-- EXERCISE DETAILS --
All records below are to be set down precisely as written, excluding pictures.

Top of SOURCE INFORMATION

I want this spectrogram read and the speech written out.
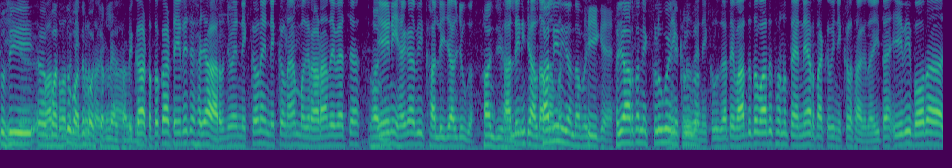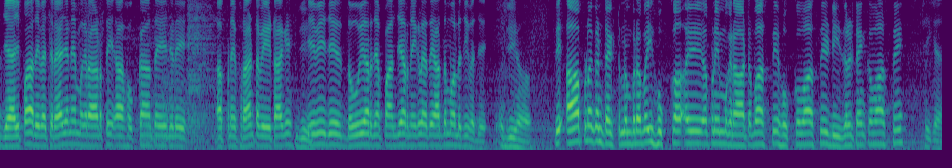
ਤੁਸੀਂ ਵੱਧ ਤੋਂ ਵੱਧ ਵਾਚਰ ਲੈ ਸਕਦੇ ਵੀ ਘੱਟ ਤੋਂ ਘੱਟ ਇਹਦੇ ਚ ਹਜ਼ਾਰ ਜਿਵੇਂ ਨਿਕਲਣਾ ਹੀ ਨਿਕਲਣਾ ਹੈ ਮਗਰਾੜਾਂ ਦੇ ਵਿੱਚ ਇਹ ਨਹੀਂ ਹੈਗਾ ਵੀ ਖਾਲੀ ਚੱਲ ਜੂਗਾ ਖਾਲੀ ਨਹੀਂ ਚੱਲਦਾ ਖਾਲੀ। ਨਹੀਂ ਜਾਂਦਾ ਬਾਈ। ਠੀਕ ਹੈ। 1000 ਤਾਂ ਨਿਕਲੂਗਾ ਹੀ ਨਿਕਲੂਗਾ ਨਿਕਲੂਗਾ। ਤੇ ਵੱਧ ਤੋਂ ਵੱਧ ਤੁਹਾਨੂੰ 3000 ਤੱਕ ਵੀ ਨਿਕਲ ਸਕਦਾ ਜੀ। ਤਾਂ ਇਹ ਵੀ ਬਹੁਤ ਜਾਇਜ਼ ਭਾਅ ਦੇ ਵਿੱਚ ਰਹਿ ਜਾਣੇ ਮਗਰਾੜ ਤੇ ਆ ਹੁੱਕਾਂ ਤੇ ਜਿਹੜੇ ਆਪਣੇ ਫਰੰਟ ਵੇਟ ਆ ਗਏ ਇਹ ਵੀ ਜੇ 2000 ਜਾਂ 5000 ਨਿਕਲੇ ਤੇ ਅੱਧ ਮੁੱਲ 'ਚ ਹੀ ਵੱਜੇ। ਜੀ ਹਾਂ। ਤੇ ਆ ਆਪਣਾ ਕੰਟੈਕਟ ਨੰਬਰ ਆ ਬਾਈ ਹੁੱਕ ਇਹ ਆਪਣੇ ਮਗਰਾਟ ਵਾਸਤੇ ਹੁੱਕ ਵਾਸਤੇ ਡੀਜ਼ਲ ਟੈਂਕ ਵਾਸਤੇ। ਠੀਕ ਹੈ।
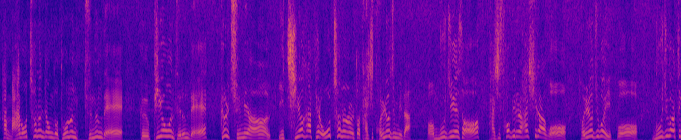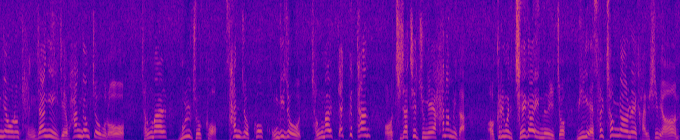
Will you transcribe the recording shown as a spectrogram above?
한 15,000원 정도 돈은 주는데 그 비용은 드는데 그걸 주면 이 지역 화폐로 5,000원을 또 다시 돌려줍니다. 어, 무주에서 다시 소비를 하시라고 돌려주고 있고 무주 같은 경우는 굉장히 이제 환경적으로 정말 물 좋고 산 좋고 공기 좋은 정말 깨끗한 어, 지자체 중에 하나입니다. 어, 그리고 제가 있는 이쪽 위에 설천면에 가시면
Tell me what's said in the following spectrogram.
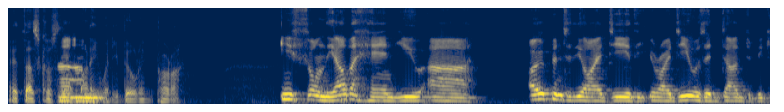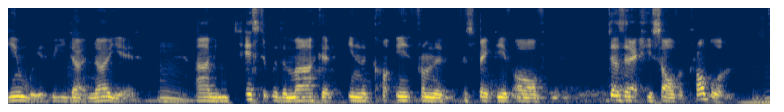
it does cost a lot of money um, when you're building product. If, on the other hand, you are open to the idea that your idea was a dud to begin with, but you don't know yet, mm. um, you test it with the market in the in, from the perspective of does it actually solve a problem? Mm-hmm.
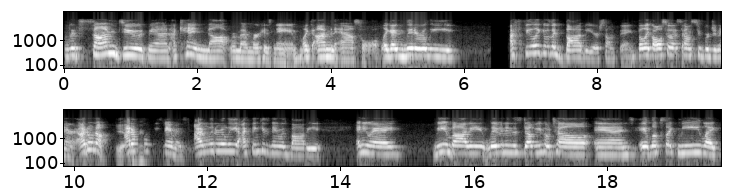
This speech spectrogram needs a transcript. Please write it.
with some dude, man. I cannot remember his name. Like I'm an asshole. Like I literally I feel like it was like Bobby or something. But like also that sounds super generic. I don't know. Yeah. I don't know what his name is. I literally I think his name was Bobby. Anyway, me and Bobby living in this W hotel and it looks like me like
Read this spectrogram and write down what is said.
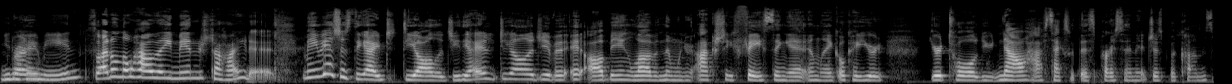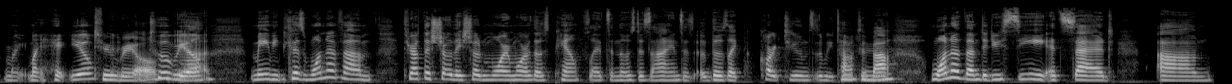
You know what I mean? So I don't know how they managed to hide it. Maybe it's just the ideology, the ideology of it, it all being love, and then when you're actually facing it and like, okay, you're you're told you now have sex with this person, it just becomes might might hit you Too real. too real. Yeah. Maybe because one of um throughout the show they showed more and more of those pamphlets and those designs, as, those like cartoons that we talked Mm-hmm. about. One of them, did you see? It said, um,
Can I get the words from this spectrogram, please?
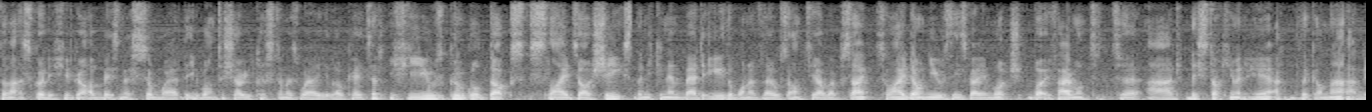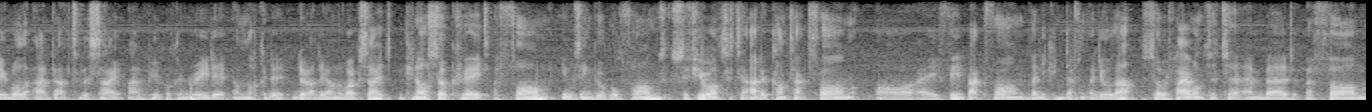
so that's good if you've got a business somewhere that you want to show your customers where you're located. If you use Google Docs, Slides or Sheets, then you can embed either one of those onto your website. So I don't use these very much, but if I wanted to add this document here, I can click on that and it will add that to the site and people can read it and look at it directly on the website. You can also create a form using Google Forms. So if you wanted to add a contact form or a feedback form, then you can definitely do that. So if I wanted to embed a form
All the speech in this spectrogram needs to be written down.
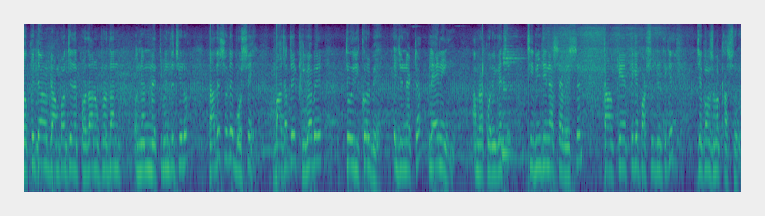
দক্ষিণ চন্দ্র গ্রাম পঞ্চায়েতের প্রধান, উপপ্রধান, অন্যান্য নেতৃবৃন্দ ছিল। তাদের সাথে বসে বাজারটা কীভাবে তৈরি করবে, এই জন্য একটা প্ল্যানিং আমরা করে গেছি। চিফ ইঞ্জিনিয়ার সাহেব এসছেন। কালকে থেকে পরশু দিন থেকে যে কোনো সময় কাজ শুরু।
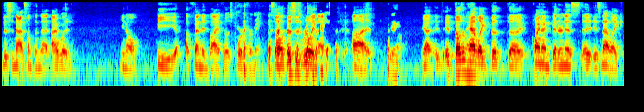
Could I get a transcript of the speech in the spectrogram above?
this is not something that I would, you know, be offended by if it was poured for me. So this is really nice. Uh, Yeah. yeah, it, it doesn't have like the the quinine bitterness uh, is not like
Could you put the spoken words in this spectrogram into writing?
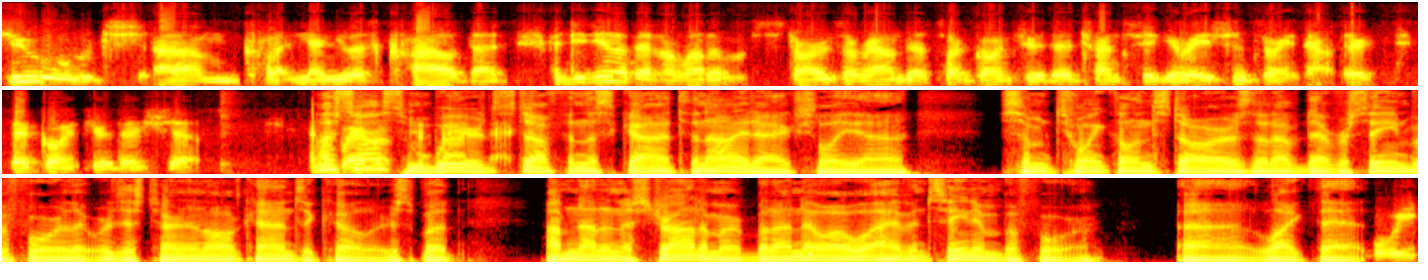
huge um, nebulous cloud that. And did you know that a lot of stars around us are going through their transfigurations right now? They're they're going through their shifts. I saw some weird stuff in the sky tonight, actually. Uh, some twinkling stars that I've never seen before that were just turning all kinds of colors. But I'm not an astronomer, but I know I, I haven't seen them before. uh, like that? We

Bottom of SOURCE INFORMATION

-- WORKED SOLUTION --
I want this spectrogram read and the speech written out.
ਤੁਸੀਂ ਵੱਧ ਤੋਂ ਵੱਧ ਵਾਚਰ ਲੈ ਸਕਦੇ ਵੀ ਘੱਟ ਤੋਂ ਘੱਟ ਇਹਦੇ ਚ ਹਜ਼ਾਰ ਜਿਵੇਂ ਨਿਕਲਣਾ ਹੀ ਨਿਕਲਣਾ ਹੈ ਮਗਰਾੜਾਂ ਦੇ ਵਿੱਚ ਇਹ ਨਹੀਂ ਹੈਗਾ ਵੀ ਖਾਲੀ ਚੱਲ ਜੂਗਾ ਖਾਲੀ ਨਹੀਂ ਚੱਲਦਾ ਖਾਲੀ। ਨਹੀਂ ਜਾਂਦਾ ਬਾਈ। ਠੀਕ ਹੈ। 1000 ਤਾਂ ਨਿਕਲੂਗਾ ਹੀ ਨਿਕਲੂਗਾ ਨਿਕਲੂਗਾ। ਤੇ ਵੱਧ ਤੋਂ ਵੱਧ ਤੁਹਾਨੂੰ 3000 ਤੱਕ ਵੀ ਨਿਕਲ ਸਕਦਾ ਜੀ। ਤਾਂ ਇਹ ਵੀ ਬਹੁਤ ਜਾਇਜ਼ ਭਾਅ ਦੇ ਵਿੱਚ ਰਹਿ ਜਾਣੇ ਮਗਰਾੜ ਤੇ ਆ ਹੁੱਕਾਂ ਤੇ ਜਿਹੜੇ ਆਪਣੇ ਫਰੰਟ ਵੇਟ ਆ ਗਏ ਇਹ ਵੀ ਜੇ 2000 ਜਾਂ 5000 ਨਿਕਲੇ ਤੇ ਅੱਧ ਮੁੱਲ 'ਚ ਹੀ ਵੱਜੇ। ਜੀ ਹਾਂ। ਤੇ ਆ ਆਪਣਾ ਕੰਟੈਕਟ ਨੰਬਰ ਆ ਬਾਈ ਹੁੱਕ ਇਹ ਆਪਣੇ ਮਗਰਾਟ ਵਾਸਤੇ ਹੁੱਕ ਵਾਸਤੇ ਡੀਜ਼ਲ ਟੈਂਕ ਵਾਸਤੇ। ਠੀਕ ਹੈ।
Will you transcribe the recording shown as a spectrogram above?
한 15,000원 정도 돈은 주는데 그 비용은 드는데 그걸 주면 이 지역 화폐로 5,000원을 또 다시 돌려줍니다. 어, 무주에서 다시 소비를 하시라고 돌려주고 있고 무주 같은 경우는 굉장히 이제 환경적으로 정말 물 좋고 산 좋고 공기 좋은 정말 깨끗한 어, 지자체 중에 하나입니다. 어, 그리고 제가 있는 이쪽 위에 설천면에 가시면
Tell me what's said in the following spectrogram.
it does cost a lot of money um, when you're building product. If, on the other hand, you are open to the idea that your idea was a dud to begin with, but you don't know yet, mm. um, you test it with the market in the in, from the perspective of does it actually solve a problem? Mm-hmm.
This speech spectrogram needs a transcript. Please write it.
with some dude, man. I cannot remember his name. Like I'm an asshole. Like I literally I feel like it was like Bobby or something. But like also that sounds super generic. I don't know. Yeah. I don't know what his name is. I literally I think his name was Bobby. Anyway, me and Bobby living in this W hotel and it looks like me like
Read this spectrogram and write down what is said.
You know what I mean? So I don't know how they managed to hide it. Maybe it's just the ideology, the ideology of it, it all being love, and then when you're actually facing it and like, okay, you're you're told you now have sex with this person, it just becomes might might hit you Too real. too real. Yeah. Maybe because one of um throughout the show they showed more and more of those pamphlets and those designs, as, those like cartoons that we talked Mm-hmm. about. One of them, did you see? It said, um,
Can I get the words from this spectrogram, please?
so that's good if you've got a business somewhere that you want to show your customers where you're located. If you use Google Docs, Slides or Sheets, then you can embed either one of those onto your website. So I don't use these very much, but if I wanted to add this document here, I can click on that and it will add that to the site and people can read it and look at it directly on the website. You can also create a form using Google Forms. So if you wanted to add a contact form or a feedback form, then you can definitely do that. So if I wanted to embed a form
All the speech in this spectrogram needs to be written down.
দক্ষিণ চন্দ্র গ্রাম পঞ্চায়েতের প্রধান, উপপ্রধান, অন্যান্য নেতৃবৃন্দ ছিল। তাদের সাথে বসে বাজারটা কীভাবে তৈরি করবে, এই জন্য একটা প্ল্যানিং আমরা করে গেছি। চিফ ইঞ্জিনিয়ার সাহেব এসছেন। কালকে থেকে পরশু দিন থেকে যে কোনো সময় কাজ শুরু।
Could I get a transcript of the speech in the spectrogram above?
this is not something that I would, you know, be offended by if it was poured for me. So this is really nice. Uh, Yeah. yeah, it, it doesn't have like the the quinine bitterness uh, is not like
Could you put the spoken words in this spectrogram into writing?
huge um, nebulous cloud that. And did you know that a lot of stars around us are going through their transfigurations right now? They're they're going through their shifts. I saw some weird stuff in the sky tonight, actually. Uh, some twinkling stars that I've never seen before that were just turning all kinds of colors. But I'm not an astronomer, but I know I, I haven't seen them before. uh, like that? We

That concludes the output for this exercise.